* Duties to Clients and Customers: Understandably, more than half of the articles in the Code pertain to clients and customers. Under these, Realtors must protect and promote the interests of their clients while still having a duty to treat all parties to the transaction honestly. Realtors shall not undertake to provide professional services concerning a property or its value where they have a present or contemplated interest unless such interest is disclosed to all affected parties. In a transaction, Realtors shall not accept compensation from more than one party without the informed consent of all. Realtors shall assure that all agreements related to real estate transactions are in writing. There are more provisions in this section of the Code but we will move on for the sake of brevity.
* Duties to the Public: Realtors shall not deny equal professional services to any person for reasons of race, color, religion, sex, handicap, familial status, national origin or sexual orientation. The services which Realtors provide must conform to reasonably expected standards of practice and competence. Realtors shall be honest and truthful in their real estate communications and shall present a true picture in their advertising, marketing and other representations. A requirement of the Code that causes much reflection due to the voluminous paperwork involved in a transaction is that Realtors shall not engage in the unauthorized practice of law.
People will sometimes be puzzled by situations that arise in real estate and may question whether they are being treated properly by a Realtor. The first step should usually be to contact the Realtor directly and discuss concerns. The next step is to speak to the Realtor's broker or office manager. If concerns remain, we as Realtors have programs to assist people in understanding their rights. Please remember that we only have control over those who are members of NAR and subject to the Code of Ethics. Of course, if non-members, or Realtors too for that matter, violate the law, they are subject to discipline by the California Department of Real Estate, but that subject is beyond the scope of this article.
* Ombudsman: This is a program offered by the California Association of Realtors and also by many local Realtor associations. The ombudsman provides a neutral sounding board for both Realtors and non-Realtors and can advise people on course of further action if necessary. Most importantly, people will feel that they have been heard.

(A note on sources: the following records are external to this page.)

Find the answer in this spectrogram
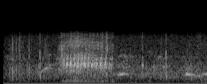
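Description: Horses walking on a dirt track, with scattered hoof knocks and a brief loud burst of noise about half a second in.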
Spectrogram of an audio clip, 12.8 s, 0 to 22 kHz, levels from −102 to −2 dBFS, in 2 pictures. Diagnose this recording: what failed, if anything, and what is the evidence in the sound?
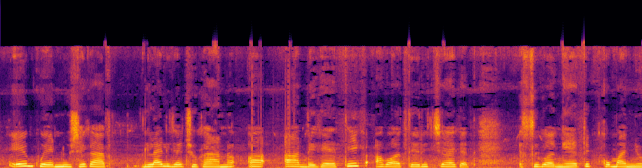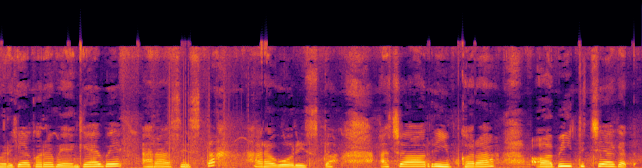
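Processor overload crackle at the driver or buffer stage. Gritty tearing rides over the speech from 2.52 to 2.94 s, right before "ande ketik akoter icheket", and again from 8.11 to 8.91 s. The CPU kept missing very short buffers, roughly 1.5 ms each, replaying stale audio with hard edges.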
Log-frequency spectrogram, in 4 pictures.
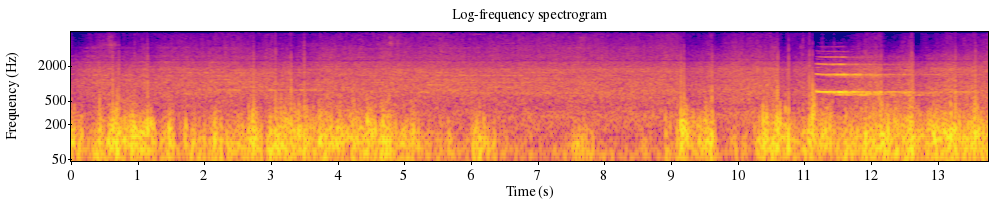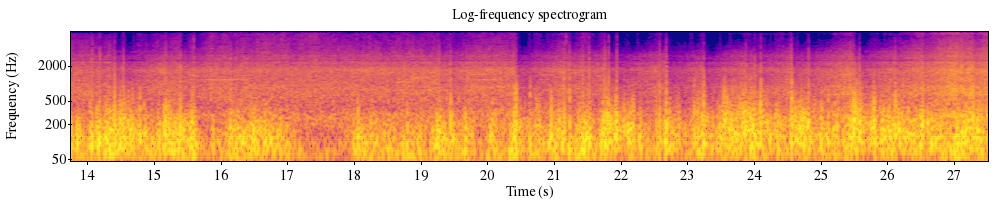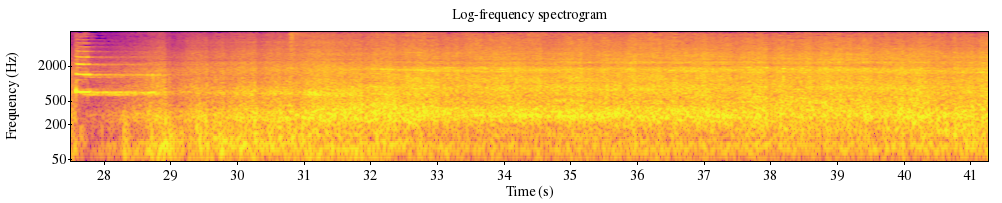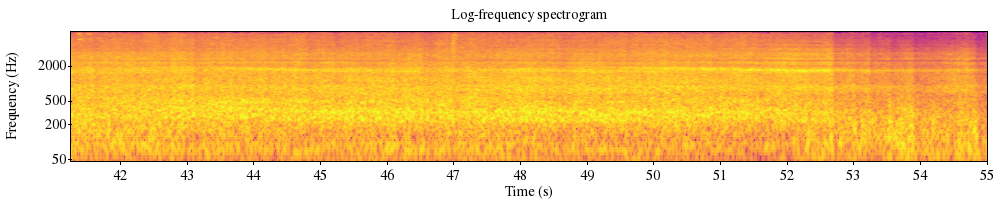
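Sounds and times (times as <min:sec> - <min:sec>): freight train passing: 0:00.0 - 0:55.0
wheels rumbling on rail: 0:00.0 - 0:55.0
train horn blast: 0:11.1 - 0:13.5, 0:27.6 - 0:29.2.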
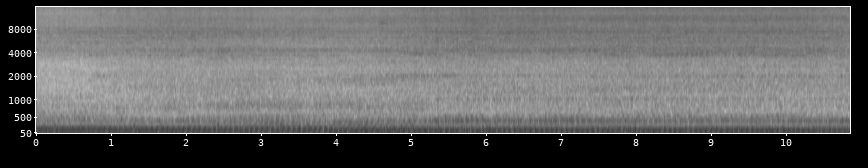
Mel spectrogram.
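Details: 1979 Camaro LS-swapped V8 after intake replacement (crack found on old intake), before codes were read: steady idle with uneven, lumpy pulse about three to four times a second; rough running, cause not yet found.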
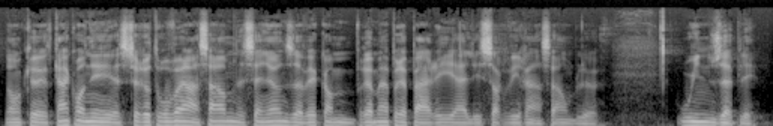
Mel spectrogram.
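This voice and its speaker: A man's voice: lowish voice, steady tone, a little fast, dark tone. A man interpreting a guest speaker's talk into French for a church congregation, fluent with occasional self-corrections. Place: church service.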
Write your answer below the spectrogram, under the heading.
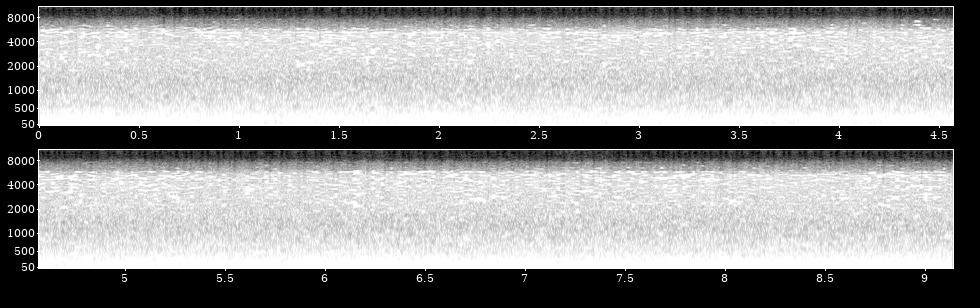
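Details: Male crickets stridulating, wing drawn over the serrated vein of the opposite wing: an unbroken shrill, high trill with a rapid shimmering pulse, steady in loudness, nothing else audible.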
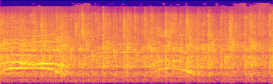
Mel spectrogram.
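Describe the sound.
A room full of people clapping steadily for people coming to the front to pray, a dense, sustained round of applause that stays fairly even throughout, with some faint voices mixed in beneath the clapping.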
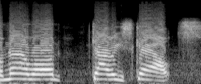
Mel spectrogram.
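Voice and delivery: shouted words. Narrating what a companion suddenly shouts, retelling a shout. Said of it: "And then he just shouts".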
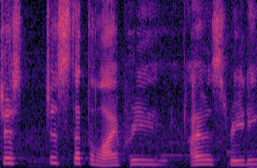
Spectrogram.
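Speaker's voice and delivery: very quiet, anxious, shy, halting, barely there. Reading a shy character's answer about the library: super shy, socially anxious voice. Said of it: "you should always sound super shy and socially anxious, barely talking".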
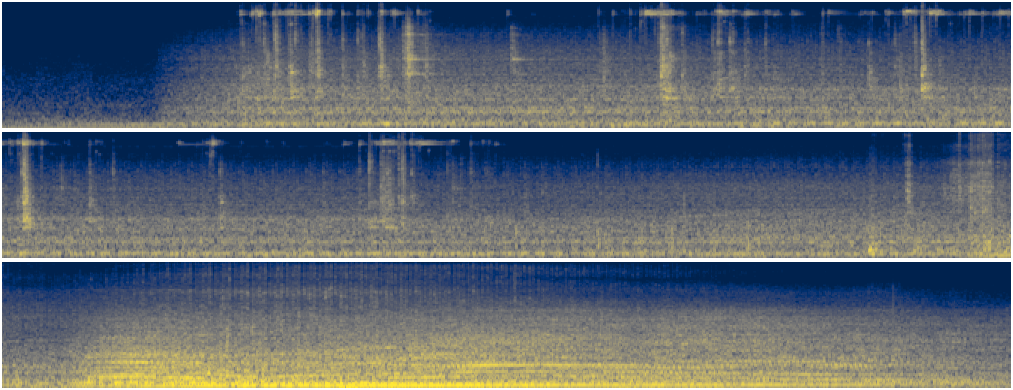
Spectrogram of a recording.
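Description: Night ambience with a high, broken insect chirring and scattered small clicks. About fourteen seconds in, a vehicle engine rumbles past much louder, its pitch wavering up and down, and fades out toward the end.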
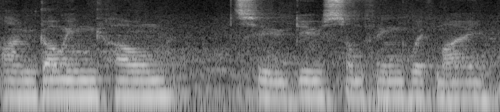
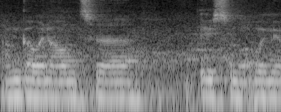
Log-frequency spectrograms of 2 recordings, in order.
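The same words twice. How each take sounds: First: Every sound is said fully and carefully. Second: Sounds like G and H are dropped. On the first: "that would be the correct pronunciation" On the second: "or I'd say"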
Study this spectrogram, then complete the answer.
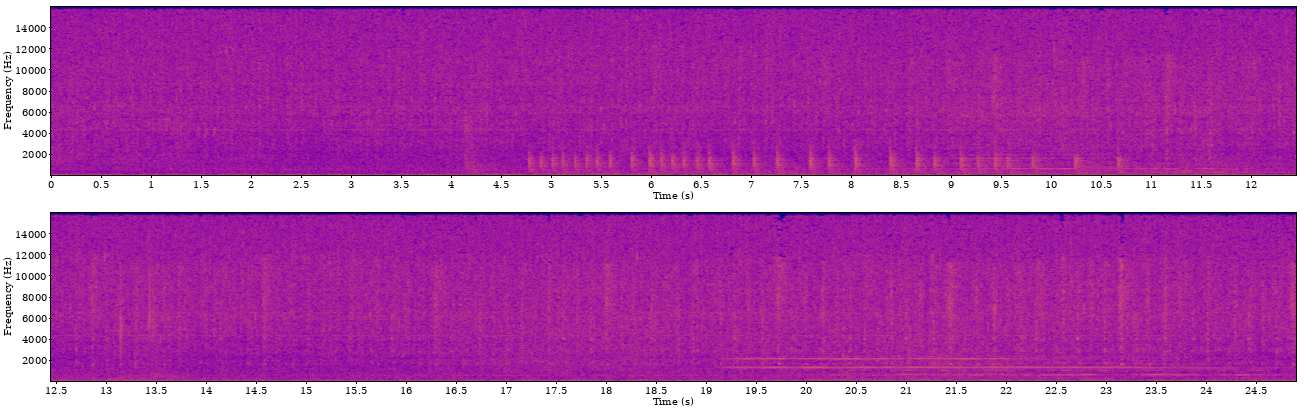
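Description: A small fire crackles and hisses steadily.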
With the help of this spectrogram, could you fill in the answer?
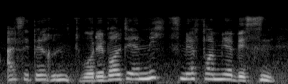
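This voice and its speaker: A woman's voice: on the high side, normal speed, warm tone, a little hiss or hum, natural voice. An actress playing a frustrated, defensive female artist under arrest in a comic radio play. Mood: defensive, hurt.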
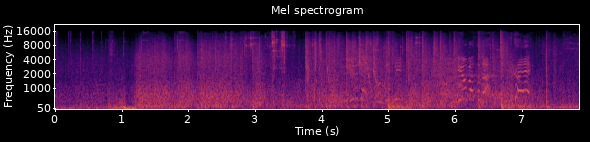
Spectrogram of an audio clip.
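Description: Gunshots crack rapidly.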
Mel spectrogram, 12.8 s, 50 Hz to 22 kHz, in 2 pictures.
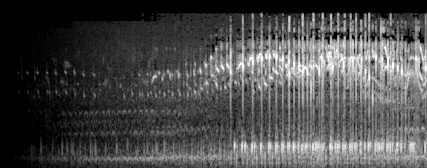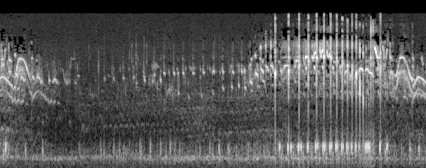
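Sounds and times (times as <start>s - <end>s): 
Great snipe swooping whistled notes: 1.5s - 12.8s
Great snipe display clicks and rattle of ticks: 3.3s - 6.6s, 10.3s - 12.8s.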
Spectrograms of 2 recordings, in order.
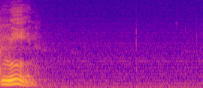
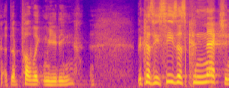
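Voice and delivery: ordinary delivery

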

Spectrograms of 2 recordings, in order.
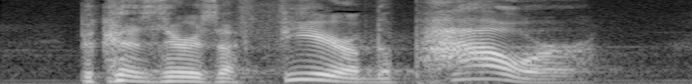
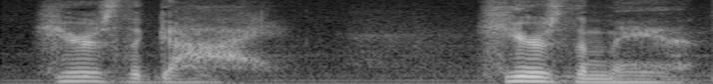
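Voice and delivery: hushed Pilate; 4 semitones lower, 11 dB quieter, slower than usual. Acted.

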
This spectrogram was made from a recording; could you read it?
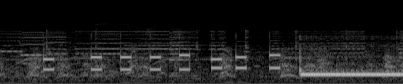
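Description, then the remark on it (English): The phone number 1555 is dialed as a quick run of about eight short, evenly spaced touch-tone beeps, followed by a steady, continuous electronic tone. “I guess I could try to call.”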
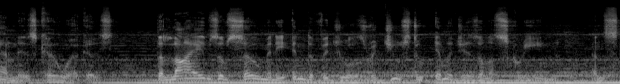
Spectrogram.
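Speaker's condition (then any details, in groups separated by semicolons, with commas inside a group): No condition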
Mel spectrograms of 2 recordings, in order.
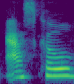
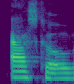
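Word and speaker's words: Askov: I'm like, this says you're from Ascove, Minnesota. And she's like, or I said Ascov, and she's like, Ascove. And I was like, oh, okay, I totally just butchered the pronunciation.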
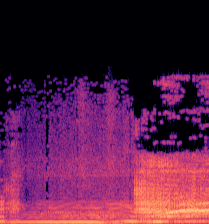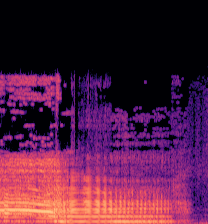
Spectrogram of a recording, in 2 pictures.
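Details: Cow lowing: a long, loud moo of about five seconds. It begins as a steady low drone, then swells into a strained, harmonic-rich bellow that rises and falls in pitch before tailing off.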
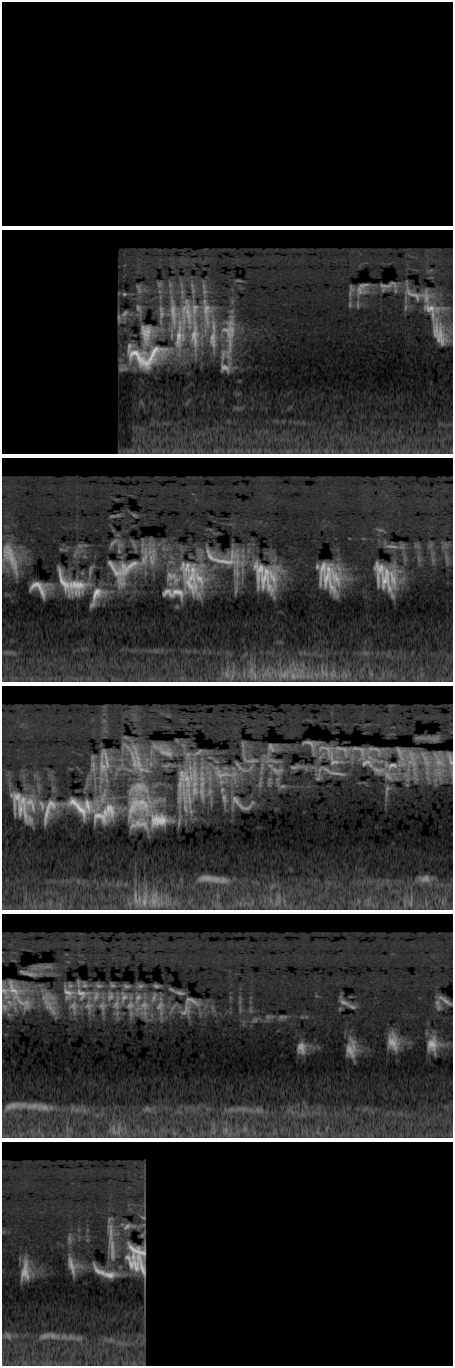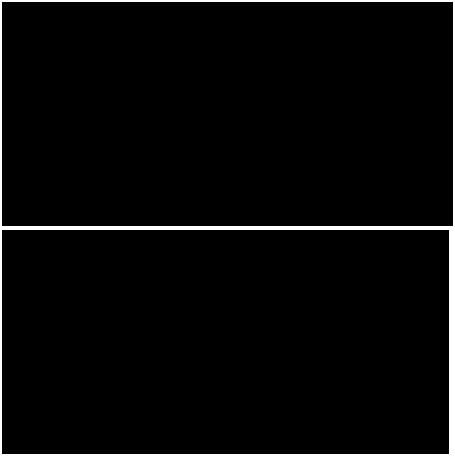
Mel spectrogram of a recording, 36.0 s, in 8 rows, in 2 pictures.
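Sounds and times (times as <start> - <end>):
birds chirping and singing: 5.7 - 7.0, 8.0 - 24.0.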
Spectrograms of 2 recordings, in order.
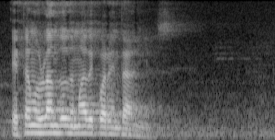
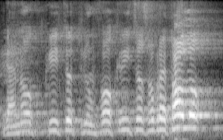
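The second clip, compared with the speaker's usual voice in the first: rallying cry, higher and louder; rising preacher's shout; 5 semitones higher, 10 dB louder, slower than usual. Real, not acted. Preacher rallies congregation on Christ's victory, rising shout. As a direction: build to a high, loud, drawn-out peak.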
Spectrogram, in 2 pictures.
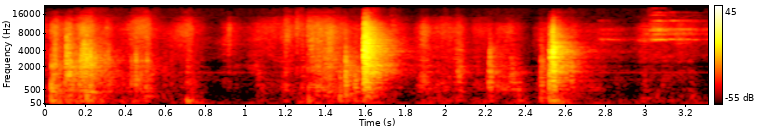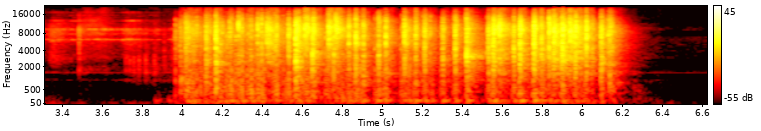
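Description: A tarot deck is handled and riffled with a few sharp snaps and taps, then a sustained close, loud shuffle of cards for about two seconds that stops abruptly.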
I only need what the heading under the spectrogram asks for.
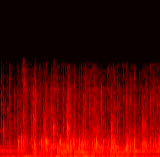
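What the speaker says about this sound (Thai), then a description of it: "ก็ขอเสียงปรบมือนะครับ" An audience breaks into steady, dense applause, the clapping continuous and fairly close throughout, with faint murmuring beneath it.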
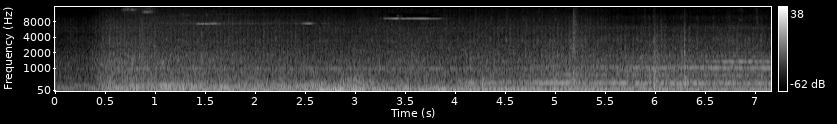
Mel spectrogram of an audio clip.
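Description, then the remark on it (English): A van's engine rumbles low and steady as it drives through a stone archway and pulls over to a stop in the car park of the Verne Detention Centre in Dorset, with a faint hiss of brakes and no voices. “It pulls over in the car park inside.”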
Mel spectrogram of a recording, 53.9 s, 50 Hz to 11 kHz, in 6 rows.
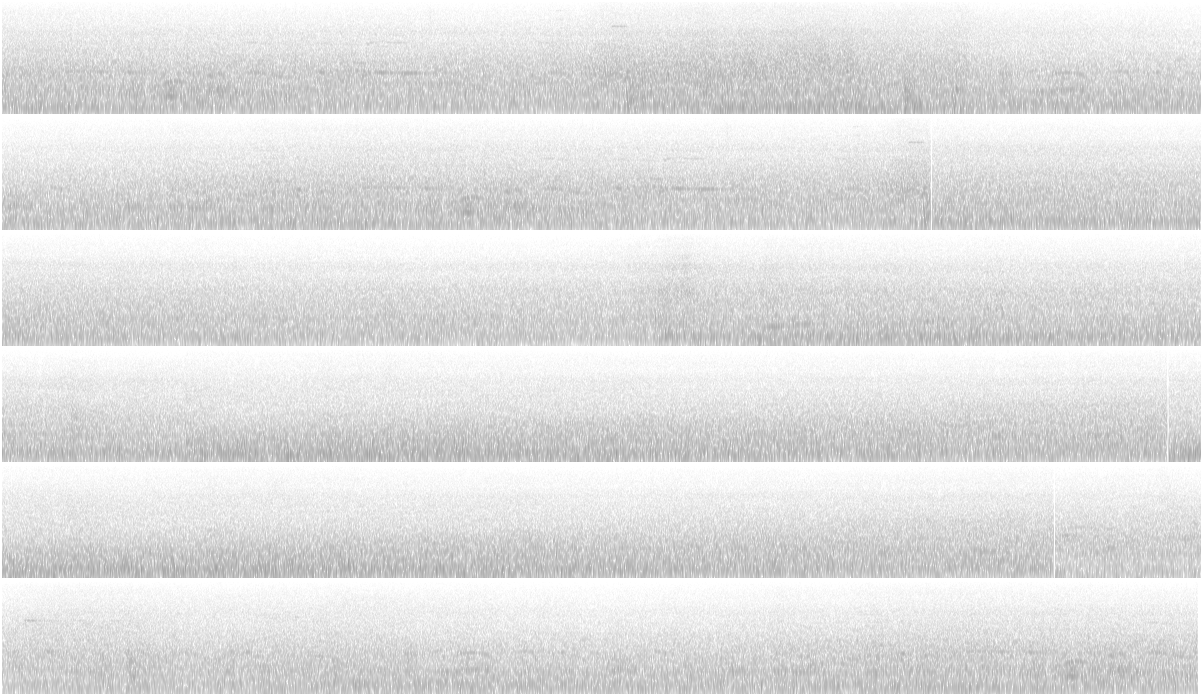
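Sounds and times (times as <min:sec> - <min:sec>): ocean surf breaking: 0:00.0 - 0:53.9.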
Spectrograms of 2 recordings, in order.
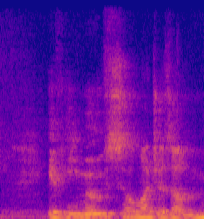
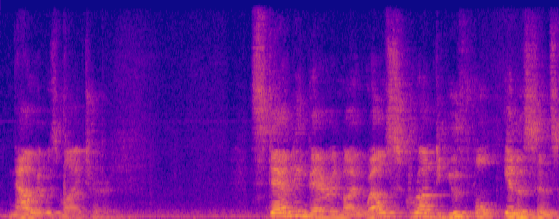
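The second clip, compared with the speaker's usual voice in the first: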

* Ethics Advocate: Many local Associations offer a mechanism to assist those who feel a need to file a formal ethics complaint against a Realtor but are not cognizant of the process. Ethics Advocates are neither lawyers nor parties to a complaint but may assist the complainant in every aspect other than giving direct testimony. EA is part of a comprehensive program designed to upgrade professionalism, streamline the complaint process and to get at wrongdoers in our profession.
The Realtor Code of Ethics was adopted on July 29, 1913, but we are celebrating the centennial all year long. I hope that this article provides some degree of clarity on expectations that we have of people in our profession. I am a Realtor and I live by the Code.
--Bill Hickman is a licensed Real Estate Broker, serving as the Professional Standards Chairman for the Bay East Association of Realtors. In a prior life, Bill was a U.S. Navy Officer for 26 years. He has held a Real Estate License for 25 years and can be reached at 254-9573.
This story contains 784 words.
If you are a paid subscriber, check to make sure you have logged in. Otherwise our system cannot recognize you as having full free access to our site.
If you are a paid print subscriber and haven't yet set up an online account, click here to get your online account activated.